The second piece shown above alludes to what I was writing about earlier in the post. I now find myself once again trying out a new idea but combining it with an older way of working. As much as I love the frottaged papers that I have been making, I dearly miss the solid colors that I have used in the past. I wanted to get back to them but wasn't sure how without feeling like I was moving backwards. Ideas come together though and I started to think about hieroglyphics (I watched a NOVA special about writing), narratives, and using the picture plane differently than I have been. (Remember that the picture plane, the way I see it, is the flat piece of paper or canvas that you work on.) I like the idea of telling a story with art. Even if it is only a story that you get or if the viewer gets a different story, I still really believe in this effort to communicate somehow, creatively. I decided to just use simple shapes, mostly separated from each other on the page, and see what story I might tell. And though I like my initial efforts, it isn't exactly what I want. So, I will be trying again with another piece very soon.
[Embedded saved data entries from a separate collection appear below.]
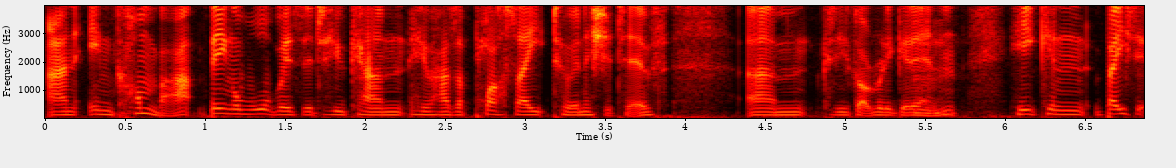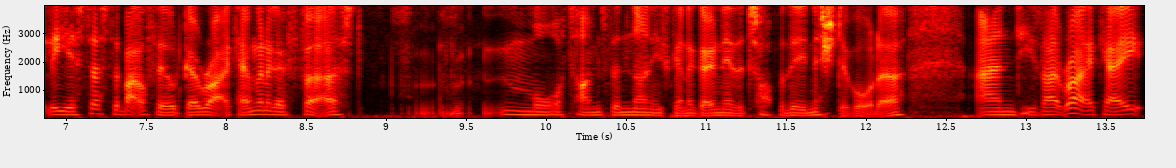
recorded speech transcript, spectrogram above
and in combat, being a war wizard who can who has a plus eight to initiative, um, because he's got really good hmm. in. He can basically assess the battlefield, go right, okay, I'm going to go first. M- More times than none, he's going to go near the top of the initiative order, and he's like, right, okay.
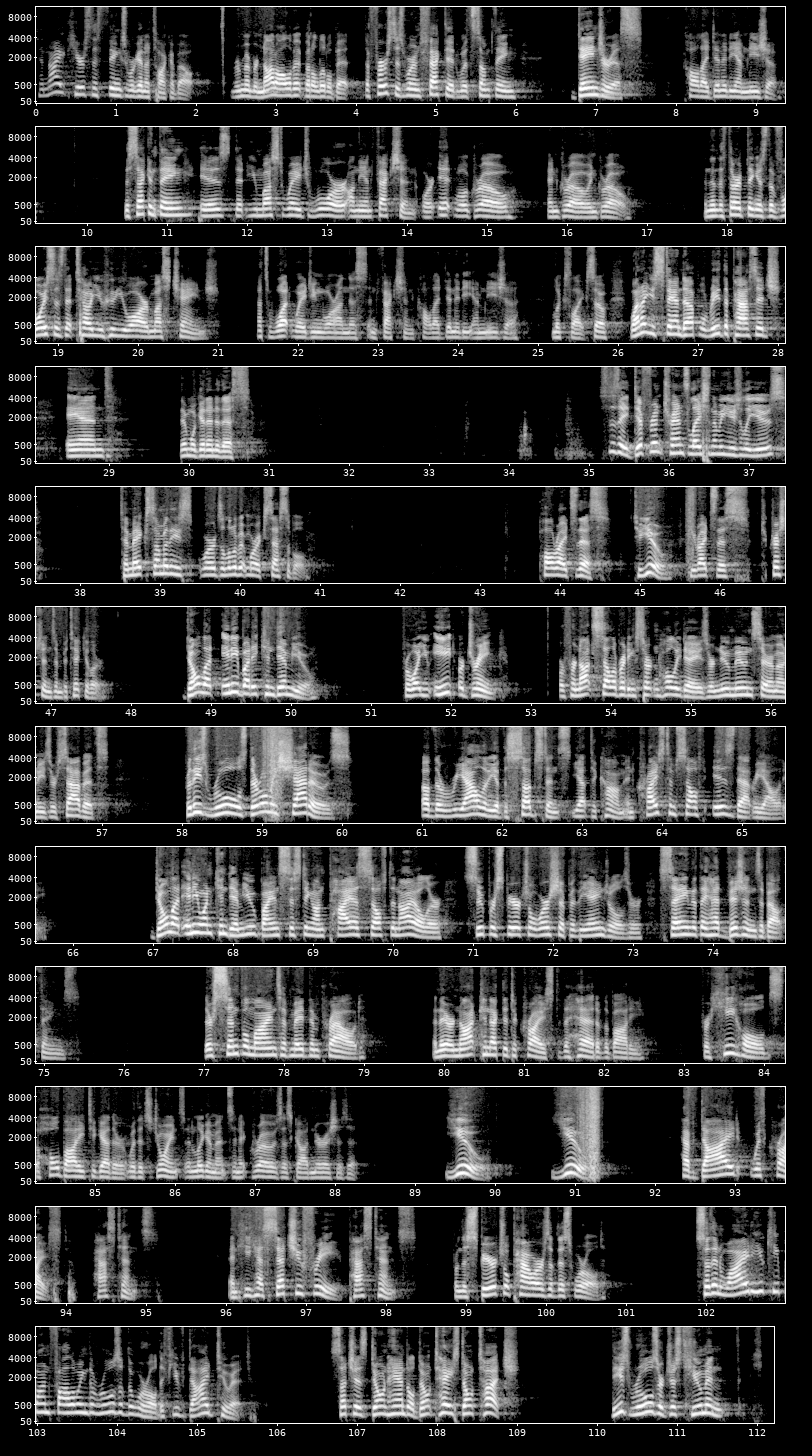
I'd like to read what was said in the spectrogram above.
Tonight, here's the things we're going to talk about. Remember, not all of it, but a little bit. The first is we're infected with something dangerous called identity amnesia. The second thing is that you must wage war on the infection, or it will grow and grow and grow. And then the third thing is the voices that tell you who you are must change. That's what waging war on this infection called identity amnesia looks like. So, why don't you stand up? We'll read the passage and then we'll get into this. This is a different translation than we usually use to make some of these words a little bit more accessible. Paul writes this to you. He writes this to Christians in particular. Don't let anybody condemn you for what you eat or drink, or for not celebrating certain holy days, or new moon ceremonies, or Sabbaths. For these rules, they're only shadows of the reality of the substance yet to come. And Christ himself is that reality. Don't let anyone condemn you by insisting on pious self denial or super spiritual worship of the angels or saying that they had visions about things. Their sinful minds have made them proud, and they are not connected to Christ, the head of the body. For he holds the whole body together with its joints and ligaments, and it grows as God nourishes it. You, you have died with Christ, past tense, and he has set you free, past tense, from the spiritual powers of this world. So then, why do you keep on following the rules of the world if you've died to it? Such as don't handle, don't taste, don't touch. These rules are just human,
With that said, I want to mention this point since I keep learning and relearning it. In many cases, it's important to try something new and give it an honest evaluation. I have made and done many "first efforts" with my art only to realize that I was going in the wrong direction. You really need to have a "screw it, let me just try this" kind of attitude. The honest evaluation isn't whether or not the finished product is any good (it likely won't be) but how did you feel while you were making it? Do you like using those materials? Does the piece reflect your own ideas or those of someone else? While making the piece were you wildly uncomfortable in a good or bad way? Is there anything worth pursuing? These are questions you can't answer unless you try whatever it is that you are thinking about. I know I like the hieroglyphic idea and I know I like the drawings that I have done in my sketchbook (I didn't show these) with colored pens. So, how to translate that to the finished collage? Or, do I just like the drawings? Or, do I just want to go back to using solid colored paper? Those are all questions worth asking and trying to find out about. It's not brain surgery. The patient is not going to die. Just make the work and ask the questions and see what happens.
OK, on to February. Please feel free to email if you would like.